** Opening Material provided block **

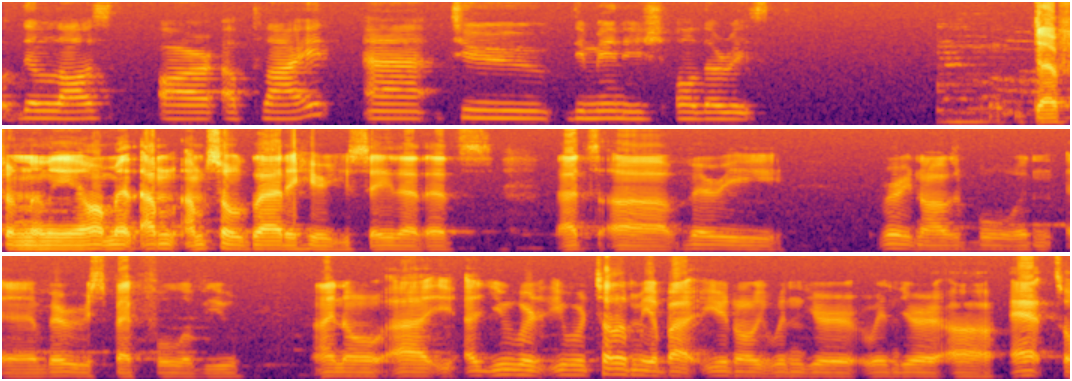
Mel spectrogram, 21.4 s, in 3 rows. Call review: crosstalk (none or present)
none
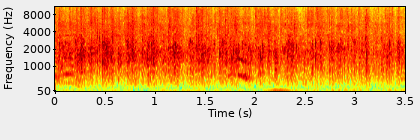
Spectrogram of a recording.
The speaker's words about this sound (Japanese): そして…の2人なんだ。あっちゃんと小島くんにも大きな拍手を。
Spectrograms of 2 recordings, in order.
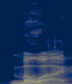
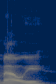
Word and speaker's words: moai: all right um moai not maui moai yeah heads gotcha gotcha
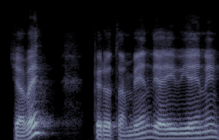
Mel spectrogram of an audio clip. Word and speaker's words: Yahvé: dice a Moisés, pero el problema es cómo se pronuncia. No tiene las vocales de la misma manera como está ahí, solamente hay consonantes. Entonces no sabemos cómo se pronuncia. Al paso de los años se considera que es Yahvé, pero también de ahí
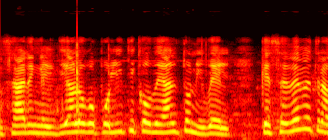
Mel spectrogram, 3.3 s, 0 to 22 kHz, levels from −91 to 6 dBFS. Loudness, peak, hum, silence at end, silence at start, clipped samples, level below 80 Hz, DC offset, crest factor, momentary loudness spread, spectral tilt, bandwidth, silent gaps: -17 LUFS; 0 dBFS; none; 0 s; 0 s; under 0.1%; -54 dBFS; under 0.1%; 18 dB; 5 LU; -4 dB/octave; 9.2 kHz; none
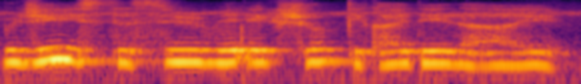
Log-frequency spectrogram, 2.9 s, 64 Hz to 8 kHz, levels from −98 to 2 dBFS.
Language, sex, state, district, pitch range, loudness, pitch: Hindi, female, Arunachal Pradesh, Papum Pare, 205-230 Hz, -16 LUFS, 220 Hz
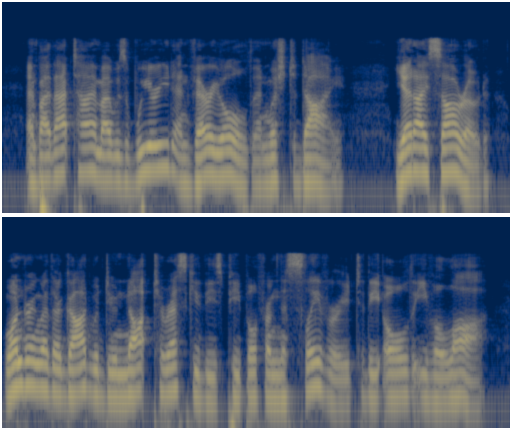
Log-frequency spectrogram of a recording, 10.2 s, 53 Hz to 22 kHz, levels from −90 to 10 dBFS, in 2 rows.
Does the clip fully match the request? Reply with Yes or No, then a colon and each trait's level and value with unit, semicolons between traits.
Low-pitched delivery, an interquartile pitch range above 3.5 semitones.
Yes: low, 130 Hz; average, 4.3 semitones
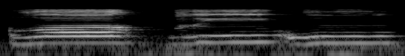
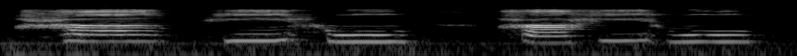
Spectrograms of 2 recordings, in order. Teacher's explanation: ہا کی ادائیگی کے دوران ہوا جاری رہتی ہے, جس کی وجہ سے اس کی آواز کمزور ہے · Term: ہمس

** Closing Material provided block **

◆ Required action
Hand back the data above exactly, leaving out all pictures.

◆ Reply
Mel spectrogram, 21.4 s, in 3 rows. Call review: crosstalk (none or present)
none
Spectrogram of a recording.
The speaker's words about this sound (Japanese): そして…の2人なんだ。あっちゃんと小島くんにも大きな拍手を。
Spectrograms of 2 recordings, in order.
Word and speaker's words: moai: all right um moai not maui moai yeah heads gotcha gotcha
Mel spectrogram of an audio clip. Word and speaker's words: Yahvé: dice a Moisés, pero el problema es cómo se pronuncia. No tiene las vocales de la misma manera como está ahí, solamente hay consonantes. Entonces no sabemos cómo se pronuncia. Al paso de los años se considera que es Yahvé, pero también de ahí
Mel spectrogram, 3.3 s, 0 to 22 kHz, levels from −91 to 6 dBFS. Loudness, peak, hum, silence at end, silence at start, clipped samples, level below 80 Hz, DC offset, crest factor, momentary loudness spread, spectral tilt, bandwidth, silent gaps: -17 LUFS; 0 dBFS; none; 0 s; 0 s; under 0.1%; -54 dBFS; under 0.1%; 18 dB; 5 LU; -4 dB/octave; 9.2 kHz; none
Log-frequency spectrogram, 2.9 s, 64 Hz to 8 kHz, levels from −98 to 2 dBFS.
Language, sex, state, district, pitch range, loudness, pitch: Hindi, female, Arunachal Pradesh, Papum Pare, 205-230 Hz, -16 LUFS, 220 Hz
Log-frequency spectrogram of a recording, 10.2 s, 53 Hz to 22 kHz, levels from −90 to 10 dBFS, in 2 rows.
Does the clip fully match the request? Reply with Yes or No, then a colon and each trait's level and value with unit, semicolons between traits.
Low-pitched delivery, an interquartile pitch range above 3.5 semitones.
Yes: low, 130 Hz; average, 4.3 semitones
Spectrograms of 2 recordings, in order. Teacher's explanation: ہا کی ادائیگی کے دوران ہوا جاری رہتی ہے, جس کی وجہ سے اس کی آواز کمزور ہے · Term: ہمس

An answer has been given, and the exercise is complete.